BANGKOK, Thailand (eTN) – Almost 70 percent of eligible voters turned out to exercise their rights in the country’s first general election following the September 19, 2006 military coup that ousted former Prime Minister Thaksin Shinawatra.
The People’s Power Party (PPP), which emerged from Thaksin’s Thai Rak Thai (TRT) Party, were the winners with 48 percent of the vote; the Democratic Party in second place with 34 percent. Five other parties made up the remaining 18 percent.
The challenge now is to form a coalition government under PPP’s leadership, which is headed by former Bangkok Governor Samak Sundaravej. Many recognize this as a daunting task. Firstly, there is the hurdle of the Election Commission, which may suspend or ban MPs accused of cheating in the run up to the election. Their findings will not be made known for two weeks. Secondly, as the horse trading starts, and the smaller political parties jockey to form a coalition with a working majority, it is still unclear which PPP will favor.
The outcome of the election did not, as constitutional planners had hoped, enable the smaller political parties to gain a foothold. The re-written constitution allowed for a greater number of smaller constituencies in the hope that smaller parties may have a greater influence. However, the truth is that we still endure a polarized two-party system, and the outcome is a pointer to the rivalry between the two major parties. The PPP sweeping the board in the North and Northeast, while the Democratic Party dominated densely populated Bangkok and the whole of the South.
Coup leaders, the Council for National Security (CNS), backed by the army, are not happy with the outcome. Many of the richer educated masses in Bangkok that initiated the demonstrations against Thaksin ultimately leading to his demise are also not happy. The voters in the poorer North are pleased, as they are hoping that Thaksin will return to power, as he handed them food to eat and money in their pocket and initiated populist policies such as Baht 30 ($1.00) health care scheme.
Sundaravej, who many thought was not a particularly successful Bangkok governor, makes no secret of the fact that he is a supporter (some say mouthpiece) of the former premier. Mr. Samak has even gone so far as suggesting an amnesty for the politicians of the former TRT party.
The election’s impacts on Thai travel and tourism

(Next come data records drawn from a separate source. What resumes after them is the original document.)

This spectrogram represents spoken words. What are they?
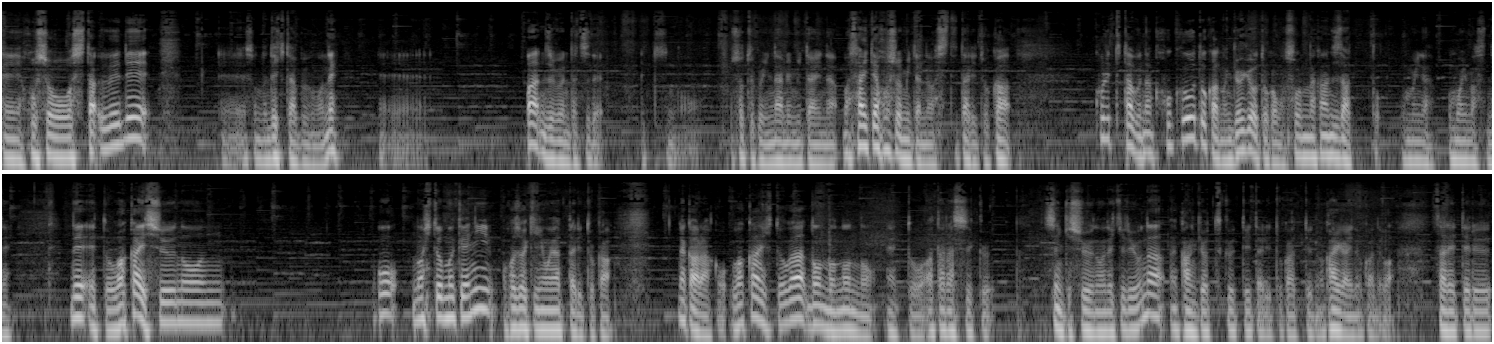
えー、保証をした上で、えー、そのできた分をね、えー、まあ、自分たちで、えっと、その所得になるみたいな、まあ、最低保証みたいなのをしてたりとかこれって多分なんか北欧とかの漁業とかもそんな感じだと思いな思いますね。で、えっと、若い収納をの人向けに補助金をやったりとかだからこう若い人がどんどんどんどん、えっと、新しく新規収納できるような環境を作っていたりとかっていうのは海外とかではされてる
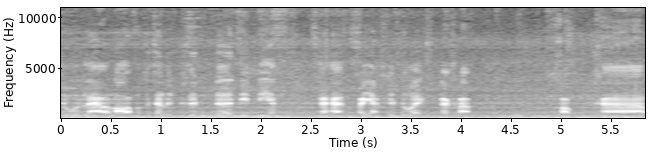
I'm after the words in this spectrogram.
จูนแล้วรอบมันก็จะลึกขึ้นเดินนิดเนียนนะฮะ ประหยัดขึ้นด้วยนะครับ ขอบคุณครับ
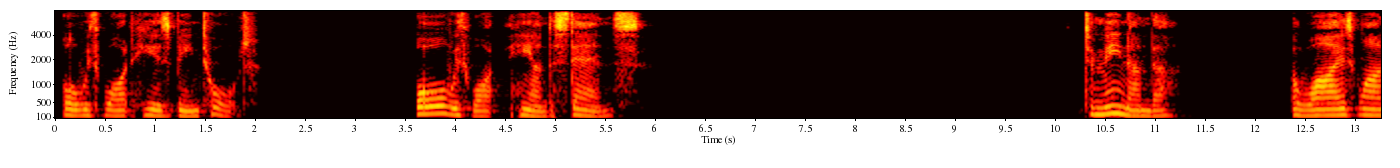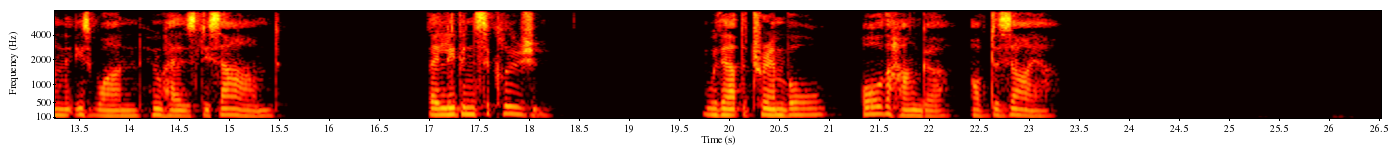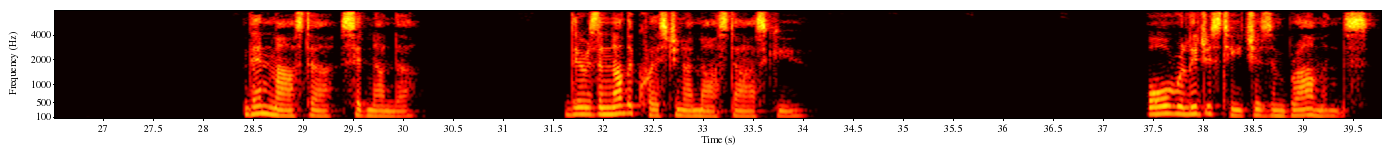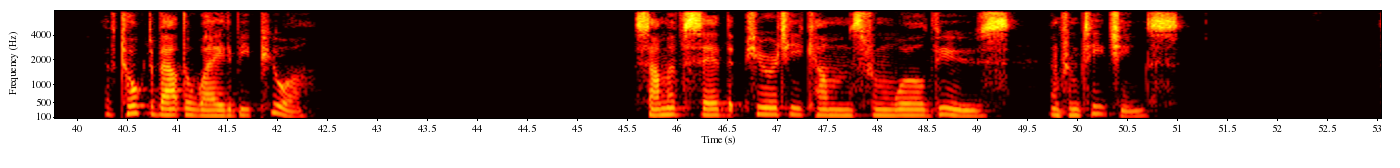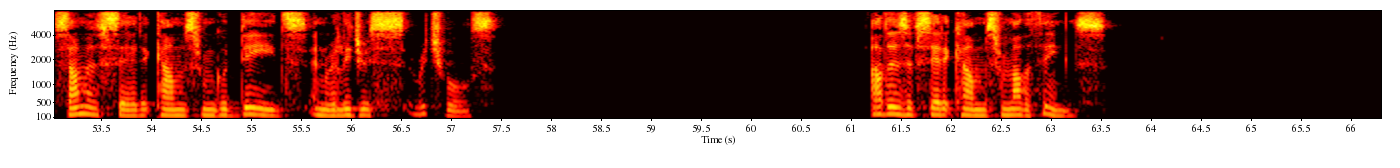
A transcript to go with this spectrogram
or with what he has been taught or with what he understands. To me, Nanda, a wise one is one who has disarmed. They live in seclusion, without the tremble or the hunger of desire. Then, Master, said Nanda, there is another question I must ask you. All religious teachers and Brahmins have talked about the way to be pure. Some have said that purity comes from world views and from teachings. Some have said it comes from good deeds and religious rituals. Others have said it comes from other things.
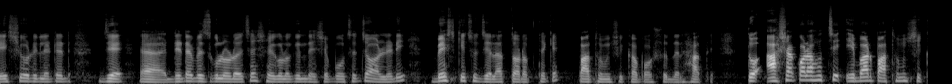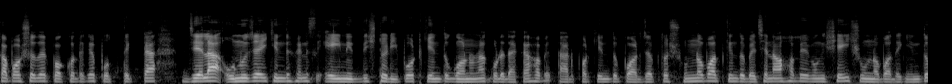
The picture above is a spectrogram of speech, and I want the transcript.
রেশিও রিলেটেড যে ডেটাবেসগুলো রয়েছে, সেগুলো কিন্তু এসে পৌঁছেছে অলরেডি বেশ কিছু জেলার তরফ থেকে প্রাথমিক শিক্ষা পর্ষদের হাতে। তো আশা করা হচ্ছে এবার প্রাথমিক শিক্ষা পর্ষদের পক্ষ থেকে প্রত্যেকটা জেলা অনুযায়ী কিন্তু ফ্রেন্ডস এই নির্দিষ্ট রিপোর্ট কিন্তু গণনা করে দেখা হবে। তারপর কিন্তু পর্যাপ্ত শূন্যপদ কিন্তু বেছে নেওয়া হবে এবং সেই শূন্যপদে কিন্তু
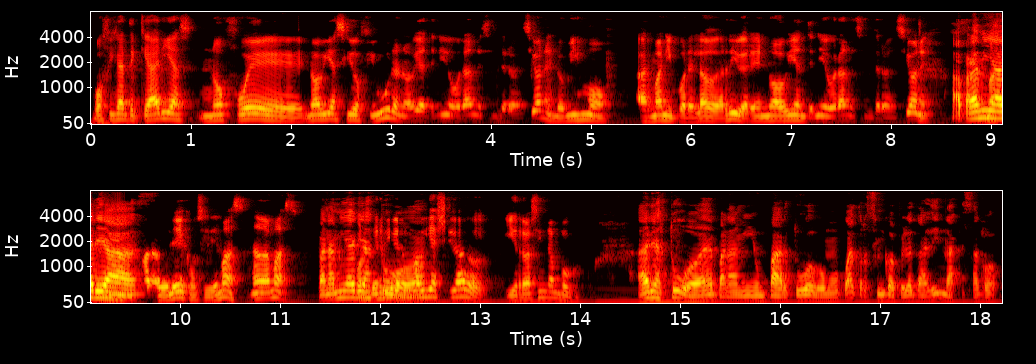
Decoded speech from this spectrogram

Few argue that a military junta has been bad news for Thailand. Losses to private industries of Baht 500 billion (US$14.7 billion) have been circulating for some time. The corporate and MICE markets have been badly affected by companies unwilling to conduct their business in a country ruled by an un-elected military dictatorship. Following the December 23 election, this is now a thing of the past and the industry has reacted cautiously over the result. The local stock market, however, surged 29 points (3.7 percent) following the election.
Tourism in 2008 is expected to generate an additional one million visitors, up from 2007’s estimate of 14.8 million. With a new government in place it is hoped that commerce and industry will be a top priority for the new government. Investor confidence was blunted under the old regime, and many believe there is a brighter future. The new government will be under considerable pressure to perform and with an electorate worried how the new government will deal with Mr. Thaksin’s expected return to Thailand, from his self -imposed exile.
Thailand’s tourism is forecast to fare better in 2008, however, countries like Vietnam and China flourished following the coup now becomes a competitor for Thailand.
[A longtime Thailand resident, Andrew J Wood is General Manager of the Chaophya Park Hotel Bangkok and Skal International councilor for Thailand.]